Guizhou: combines elements of Sichuan and Xiang cuisine, making liberal use of spicy, peppery and sour flavors. The peculiar zhergen, a regional root vegetable, adds an unmistakable sour-peppery flavor to many dishes. Minority dishes such as Sour Fish Hot Pot are widely enjoyed.
Hainan: famous among the Chinese, but relatively unknown to foreigners, is characterized by the relatively heavy use of coconuts. The signature specialties are the “Four Famous Dishes of Hainan” : Wenchang chicken, Dongshan goat, Jiaji duck and Hele crab.
Beijing: home-style noodles and baozi, Peking Duck, cabbage dishes, great pickles. Not fancy, but great and satisfying.
Imperial: the food of the late Qing court, made famous by the Empress Dowager Cixi, can be sampled at high-end specialized restaurants in Beijing. The cuisine combines elements of Manchu frontier food such as venison with exotica such as camel’s paw, shark’s fin and bird’s nest.
Various types of Chinese food provide quick, cheap, tasty, light meals. Street food and snacks sold from portable vendors can be found throughout China’s cities. Wangfujing district’s Snack Street in Beijing is a notable, if touristy, area for street food. In Cantonese-speaking areas, street-food vendors are called gai bin dong; such ventures can grow into a substantial business with the stalls actually only barely ‘mobile’. Nationwide quick eats include:
Various, usually sweet, items from the ubiquitous bakeries. A great variety of sweets and sweet food found in China are sold as snacks, rather than as a post-meal dessert course in restaurants as in the West.
Barbecued sticks of meat from street vendors. Yang rou chuan, or fiery Xinjiang-style lamb kebabs, are particularly renowned.

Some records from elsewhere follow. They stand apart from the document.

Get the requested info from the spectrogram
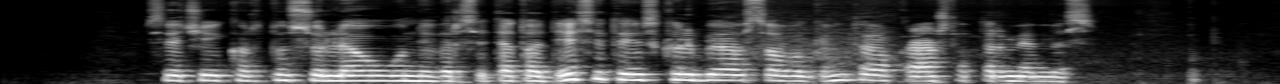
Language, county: Lithuanian, Alytus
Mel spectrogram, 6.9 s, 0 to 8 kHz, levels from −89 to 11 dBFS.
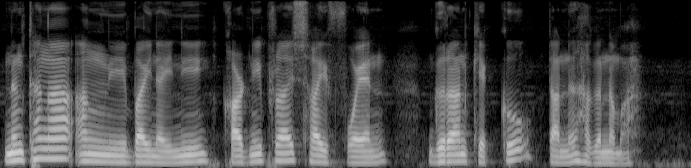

Jiaozi, which Chinese translate as “dumplings”, boiled, steamed or fried ravioli-like items with a variety of fillings. These are found throughout Asia; momos, mandu, gyoza, and jiaozi are all basically variations of the same thing.
Baozi, steamed buns with savory, sweet or vegetable fillings.
Mantou, steamed bread available on the roadside, a cheap and filling snack.
Lanzhou-style lamian, fresh hand-pulled noodles. This industry is heavily dominated by members of the Hui ethnic group – look for a tiny restaurant with staff in Muslim dress, white fez-like hats on the men and head scarves on the women.
In Guangdong and sometimes elsewhere, dim sum. At any major tourist destination in China, you may well find someone serving dim sum for Hong Kong customers.
The Western notion of fast food is arguably as popular as the domestic variety. KFC, McDonald’s, Subway and Pizza Hut are ubiquitous, at least in mid-sized cities and above. Although common, the menus and flavors in these Western chains have been altered to suit Chinese tastes, such as McDonald’s Red Bean Mcflurry. There are a few Burger Kings, Domino’s and Papa John’s as well, but only in major cities. Chinese chains are also widespread. These include Dicos – chicken burgers, fries, etc., cheaper than KFC and some say better – and Kung Fu – which has a more Chinese menu.